The force that calls thousands year after
year, to subject themselves to a battle against them in
the Robie Creek Race makes you wonder, "What makes people
swim in shark infested waters or hike in avalanche prone
mountains in dangerous seasons?"
There is a human desire to challenge, albeit as insane as
it may sound, ones abilities, spiritual, mental or
physical in circumstances that make common sense a
meaningless possession. How else would you explain when
you hear a 70-year old say that he has challenged Robie
Creek for twenty two consecutive years?
One clarification is in order at this point. This Race is
like any other addictive human experience. Some do it once
or twice and they wisely rest their ambitions. Then there
are those that have no clue how not to be in the Race once
they try it. Strangely, these are my comrades.
It was my sober desire to be back after my first year,
2004. However, a business opportunity placed me in another
state on the day of the Race. That is when I learned the
addictive nature of this event. At exactly 12:00 (noon),
Boise time, the starting time of the Race, my body jerked.
I spent the next three hours estimating where I would have
been had I participated in the Race. All this occurred as
I was giving a presentation.
The agony of not being part of the Race was relatively
worse, to me, than the grueling up (8.4 miles) and down
(4.7 miles) hill experience. Not to mention being outrun
or outwalked or simply passed by people 30-40 years older
than you, walkers, and ipoded participants.
It's a week and two days since the Race. This is the first
time I could sit and put some perspectives in words. The
events of the day need several scribes to attempt to
formulate basic details in a language people who have
never been part of it can understand.
I will go to my grave still amazed and appreciative of the
caring nature of the volunteers who make the experience
humanly all along the Race Course. They provided water,
music, fruits and words of encouragement. The music and
the oranges rekindled my determination at very critical
moments, even the runner who finished first admitted he was
about to give up at the 4th mile. That mile and the 11th
were two of my several critical moments.
My calmness on the Race day surprised me, maybe this is
what makes people do the Race for years. Be calm. I left
home after some house cleaning and even stopped to visit
with a neighbor. At the park where the Race starts, I
visited with friends and strangers and only had to use the
portables once. When passed by a participant who would
have made me blame my abilities two years ago, I was

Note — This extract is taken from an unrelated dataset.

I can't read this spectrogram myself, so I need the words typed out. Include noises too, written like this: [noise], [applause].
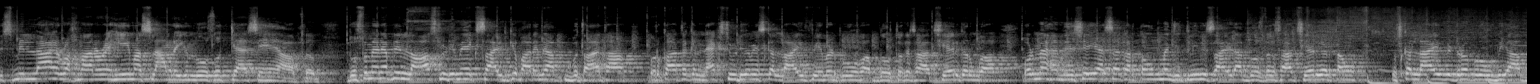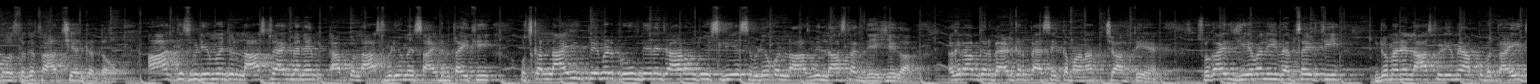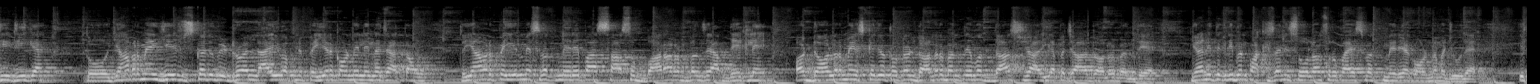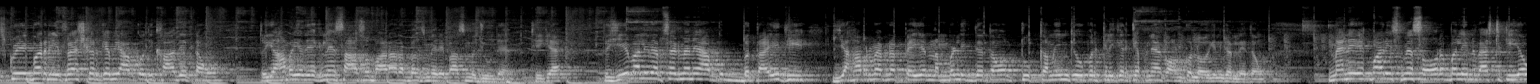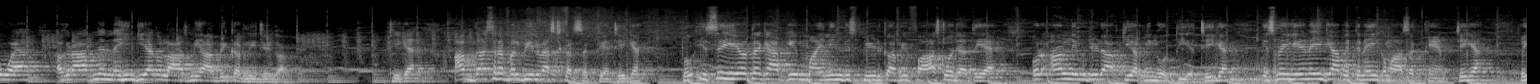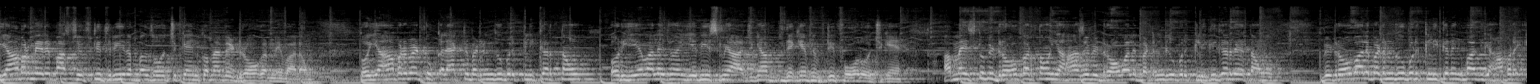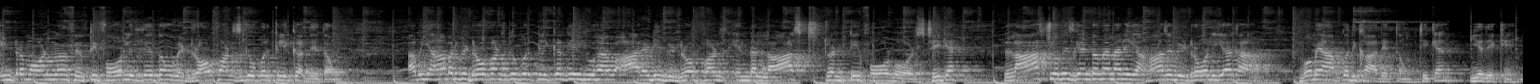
अस्सलाम वालेकुम दोस्तों, कैसे हैं आप सब? दोस्तों, मैंने अपनी लास्ट वीडियो में एक साइट के बारे में आपको बताया था और कहा था कि नेक्स्ट वीडियो में इसका लाइव पेमेंट प्रूफ आप दोस्तों के साथ शेयर करूँगा। और मैं हमेशा ही ऐसा करता हूँ कि मैं जितनी भी साइट आप दोस्तों के साथ शेयर करता हूँ, उसका लाइव विड्रॉ प्रूफ भी आप दोस्तों के साथ शेयर करता हूँ। आज की इस वीडियो में जो लास्ट टाइम मैंने आपको लास्ट वीडियो में साइट बताई थी, उसका लाइव पेमेंट प्रूफ देने जा रहा हूँ तो इसलिए इस वीडियो को लाजमी लास्ट तक देखिएगा। अगर आप घर बैठ पैसे कमाना चाहते हैं। सो गाइज़ ये वाली वेबसाइट थी जो मैंने लास्ट वीडियो में आपको बताई थी, ठीक है? तो यहाँ पर मैं ये इसका जो विड्रॉल लाइव अपने पेयर अकाउंट में लेना चाहता हूँ तो यहाँ पर पेयर में इस वक्त मेरे पास 712 रबल से आप देख लें और डॉलर में इसके जो टोटल डॉलर बनते हैं वो दस या पचास डॉलर बनते हैं। यानी तकरीबन पाकिस्तानी सोलह सौ रुपये इस वक्त मेरे अकाउंट में मौजूद है। इसको एक बार रिफ्रेश करके भी आपको दिखा देता हूँ तो यहाँ पर ये देख लें सात सौ बारह रबल्स मेरे पास मौजूद है, ठीक है? तो ये वाली वेबसाइट मैंने आपको बताई थी। यहाँ पर मैं अपना पेयर नंबर लिख देता हूँ। टू कम इन के ऊपर क्लिक करके अपने अकाउंट को लॉगिन कर लेता हूँ। मैंने एक बार इसमें सौ रबल इन्वेस्ट किया हुआ है। अगर आपने नहीं किया तो लाजमी आप भी कर लीजिएगा। ठीक है? आप दस रबल भी इन्वेस्ट कर सकते हैं, ठीक है? तो इससे ये होता है कि आपकी माइनिंग की स्पीड काफ़ी फास्ट हो जाती है और अनलिमिटेड आपकी अर्निंग होती है, ठीक है? इसमें ये नहीं कि आप इतने ही कमा सकते हैं, ठीक है? तो यहाँ पर मेरे पास 53 रबल्स हो चुके हैं। इनको मैं विड्रॉ करने वाला हूँ। तो यहाँ पर मैं टू कलेक्ट बटन के ऊपर क्लिक करता हूँ और ये वाले जो है, ये भी इसमें आ चुके हैं। आप देखें 54 हो चुके हैं। अब मैं इसको विड्रॉ करता हूँ। यहाँ से विड्रॉ वाले बटन के ऊपर क्लिक कर देता हूँ। विड्रॉ वाले बटन के ऊपर क्लिक करने के बाद यहाँ पर इंटर अमाउंट में मैं 54 लिख देता हूँ। विड्रॉ फंड्स के ऊपर क्लिक कर देता हूँ। अब यहाँ पर विड्रॉ फंड्स के ऊपर क्लिक कर दिया। You have already withdraw funds in the last 24 four hours ठीक है? लास्ट 24 घंटों में मैंने यहाँ से विड्रॉ लिया था। वो मैं आपको दिखा देता हूँ, ठीक है? ये देखें।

inspired to push harder instead of panicking.
I had prepared since September, doing about 20 miles/week,
even during cold months as evidenced by my participation
in the YMCA sponsored Christmas Run on the 17th of
December at 15 degree temperature. I had gone to the top
and back several times, sometimes adjusting my body for
each step before landing on snow. I had goals for the day:
stay strong to the finish, minimize the number of those
who pass me from the 7th to 8.4 miles mark. Finish between
2 and 2 1/2 hours.
That last goal didn't happen. I will be back. Maybe those
who do it year after year, have their last goal pending,
unachieved while still within a striking distance.